A new HIV test the size of a credit card promises to diagnose the disease in minutes rather than weeks, and could be deployed in sub-Saharan Africa as early as next year. In tests, it has detected the amount of CD4 cells in the blood in as little as 10 minutes. The CD4 count indicates the stage of HIV in a patient, and helps doctors determine the best treatment and how much of it to administer. The new test works by dropping a patient's blood sample onto a plastic biochip, which detects elements in the blood, says John McDevitt, the University of Texas chemist who helped develop the technology. The card is then inserted into a toaster-size analyzer, which determines the CD4 cell count.
"We etch silicon chips in ways that are very similar to what are used to make Pentium and other computer chips," McDevitt says. "But instead of transistors, we create little test tubes -- these little test tubes are miniature reaction vessels that hold artificial taste buds."
Austin biotech startup LabNow has licensed the technology and is developing it into a system that could be used to diagnose HIV quickly and cheaply. And HIV is likely only the beginning for McDevitt's technology. It can be reprogrammed, he says, to serve numerous application areas by simply changing the system's molecular-level code. He is developing systems for heart disease, cancer and infectious diseases, as well as bioterrorism-screening tools and environmental-monitoring aids.
"It is a lot like putting new software into a computer each time you want to work a new application area," he says. "You need not purchase a new computer; you simply use the existing infrastructure."

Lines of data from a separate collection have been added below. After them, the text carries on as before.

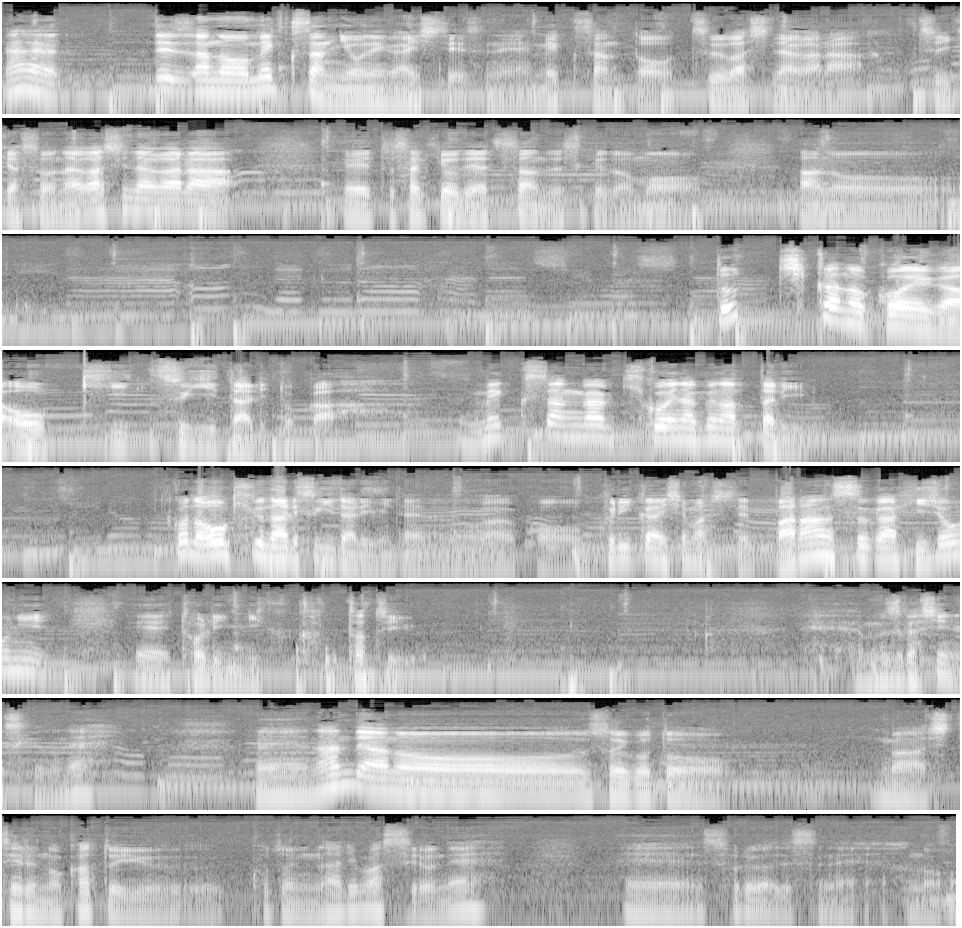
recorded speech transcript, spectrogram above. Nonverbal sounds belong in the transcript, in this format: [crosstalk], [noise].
なであのメックさんにお願いしてですねメックさんと通話しながらツイキャスを流しながら、えー、と先ほどやってたんですけどもあのどっちかの声が大きすぎたりとかメックさんが聞こえなくなったり今度は大きくなりすぎたりみたいなのがこう繰り返しましてバランスが非常に、えー取りにくかったという、えー難しいんですけどね。えーなんであのそういうことを、まあ、してるのかということになりますよね、えーそれはですねあので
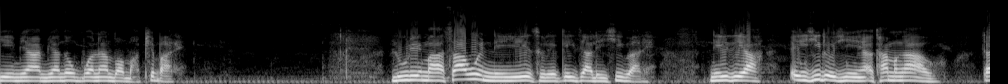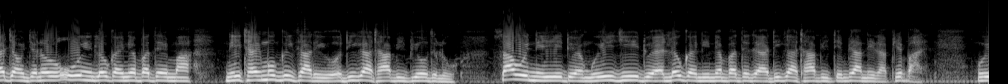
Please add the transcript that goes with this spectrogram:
ကြီးများအများဆုံးပွင့်လန်းသွားမှာဖြစ်ပါတယ် လူတွေမှာစားဝတ်နေရေးဆိုတဲ့ကိစ္စလေးရှိပါတယ်နေစရာအိမ်ရှိလို့ရှိရင်အခမ်းမငါဘူးဒါကြောင့်ကျွန်တော်တို့အိုးအိမ်လောက်ကိုင်းတဲ့ပတ်သက်မှာနေထိုင်မှုကိစ္စတွေကိုအဓိကထားပြီးပြောသလိုစားဝတ်နေရေးအတွက်ငွေကြီးအတွက်အလောက်ကိုင်းနေတဲ့ပတ်သက်တဲ့အဓိကထားပြီးတင်ပြနေတာဖြစ်ပါတယ်ငွေ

McDevitt is working with the Department of Defense to develop detectors that can "sniff" the air for anthrax spores and other bioterrorism agents.